# ABOUT THIS TASK:
Each line from the one that contains "I can't read" to the end of the entries must be copied word for word, and only those lines.
MATERIAL SUPPLIED: Begin
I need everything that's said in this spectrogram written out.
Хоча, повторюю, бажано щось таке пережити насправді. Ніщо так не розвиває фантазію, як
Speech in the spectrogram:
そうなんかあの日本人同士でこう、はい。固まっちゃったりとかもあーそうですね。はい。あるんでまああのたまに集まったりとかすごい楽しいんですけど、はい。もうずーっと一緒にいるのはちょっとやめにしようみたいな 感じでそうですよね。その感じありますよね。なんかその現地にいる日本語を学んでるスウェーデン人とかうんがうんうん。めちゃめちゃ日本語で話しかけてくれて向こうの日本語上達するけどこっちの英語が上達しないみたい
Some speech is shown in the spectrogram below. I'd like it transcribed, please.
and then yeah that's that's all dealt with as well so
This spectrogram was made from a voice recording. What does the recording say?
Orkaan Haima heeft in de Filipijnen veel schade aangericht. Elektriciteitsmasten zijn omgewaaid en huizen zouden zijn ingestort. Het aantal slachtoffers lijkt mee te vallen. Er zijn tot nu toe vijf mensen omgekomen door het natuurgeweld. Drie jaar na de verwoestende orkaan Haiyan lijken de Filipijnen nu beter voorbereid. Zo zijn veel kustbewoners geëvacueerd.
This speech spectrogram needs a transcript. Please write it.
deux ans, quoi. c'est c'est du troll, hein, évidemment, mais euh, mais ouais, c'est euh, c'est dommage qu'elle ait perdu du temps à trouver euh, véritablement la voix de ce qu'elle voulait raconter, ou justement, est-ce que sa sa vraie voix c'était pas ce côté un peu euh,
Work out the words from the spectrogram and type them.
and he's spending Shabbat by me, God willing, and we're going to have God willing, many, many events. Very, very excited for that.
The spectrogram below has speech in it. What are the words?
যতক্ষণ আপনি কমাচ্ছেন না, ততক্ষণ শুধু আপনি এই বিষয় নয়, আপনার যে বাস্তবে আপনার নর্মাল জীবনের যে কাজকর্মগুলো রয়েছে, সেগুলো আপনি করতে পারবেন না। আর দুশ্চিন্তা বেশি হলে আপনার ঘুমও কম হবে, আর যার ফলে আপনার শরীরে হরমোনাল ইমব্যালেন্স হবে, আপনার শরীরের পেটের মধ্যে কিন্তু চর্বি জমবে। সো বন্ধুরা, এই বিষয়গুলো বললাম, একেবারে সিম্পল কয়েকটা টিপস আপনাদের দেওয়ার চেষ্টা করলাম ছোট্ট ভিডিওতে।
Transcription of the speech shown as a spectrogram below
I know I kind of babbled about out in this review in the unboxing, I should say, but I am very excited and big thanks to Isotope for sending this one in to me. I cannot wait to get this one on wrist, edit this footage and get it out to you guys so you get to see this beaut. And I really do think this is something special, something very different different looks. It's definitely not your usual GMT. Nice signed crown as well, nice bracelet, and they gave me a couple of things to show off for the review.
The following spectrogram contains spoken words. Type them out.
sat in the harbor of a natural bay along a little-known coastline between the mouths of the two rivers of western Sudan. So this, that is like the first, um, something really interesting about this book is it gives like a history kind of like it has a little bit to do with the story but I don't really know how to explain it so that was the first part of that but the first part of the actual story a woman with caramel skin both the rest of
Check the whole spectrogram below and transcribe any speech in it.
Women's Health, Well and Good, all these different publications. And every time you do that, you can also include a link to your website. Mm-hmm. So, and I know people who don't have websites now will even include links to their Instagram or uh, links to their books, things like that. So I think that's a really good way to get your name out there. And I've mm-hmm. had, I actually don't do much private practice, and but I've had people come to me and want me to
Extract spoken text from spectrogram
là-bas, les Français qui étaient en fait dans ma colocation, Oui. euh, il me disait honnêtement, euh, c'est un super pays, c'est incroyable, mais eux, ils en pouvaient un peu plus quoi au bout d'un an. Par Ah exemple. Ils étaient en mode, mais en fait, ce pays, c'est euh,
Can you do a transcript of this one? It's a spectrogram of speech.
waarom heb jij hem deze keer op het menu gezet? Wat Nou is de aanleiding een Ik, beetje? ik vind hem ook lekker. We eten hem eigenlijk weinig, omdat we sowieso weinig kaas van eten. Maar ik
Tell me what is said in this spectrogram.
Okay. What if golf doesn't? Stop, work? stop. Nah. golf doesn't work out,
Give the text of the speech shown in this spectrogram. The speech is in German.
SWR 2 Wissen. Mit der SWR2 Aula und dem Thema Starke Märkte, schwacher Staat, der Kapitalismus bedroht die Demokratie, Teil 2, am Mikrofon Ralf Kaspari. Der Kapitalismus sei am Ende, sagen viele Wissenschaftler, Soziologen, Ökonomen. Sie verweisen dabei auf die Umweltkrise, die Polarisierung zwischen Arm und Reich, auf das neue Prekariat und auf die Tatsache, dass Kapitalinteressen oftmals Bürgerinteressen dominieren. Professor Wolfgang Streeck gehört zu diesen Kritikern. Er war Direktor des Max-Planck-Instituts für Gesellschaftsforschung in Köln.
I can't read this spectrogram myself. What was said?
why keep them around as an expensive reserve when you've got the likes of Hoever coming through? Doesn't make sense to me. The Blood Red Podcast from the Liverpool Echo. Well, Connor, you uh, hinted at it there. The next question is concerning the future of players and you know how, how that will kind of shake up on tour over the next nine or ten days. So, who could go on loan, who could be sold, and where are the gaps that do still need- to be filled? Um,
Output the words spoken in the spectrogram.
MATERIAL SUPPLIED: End
# TASK SOLUTION:
I can't read this spectrogram myself. What was said?
why keep them around as an expensive reserve when you've got the likes of Hoever coming through? Doesn't make sense to me. The Blood Red Podcast from the Liverpool Echo. Well, Connor, you uh, hinted at it there. The next question is concerning the future of players and you know how, how that will kind of shake up on tour over the next nine or ten days. So, who could go on loan, who could be sold, and where are the gaps that do still need- to be filled? Um,
Output the words spoken in the spectrogram.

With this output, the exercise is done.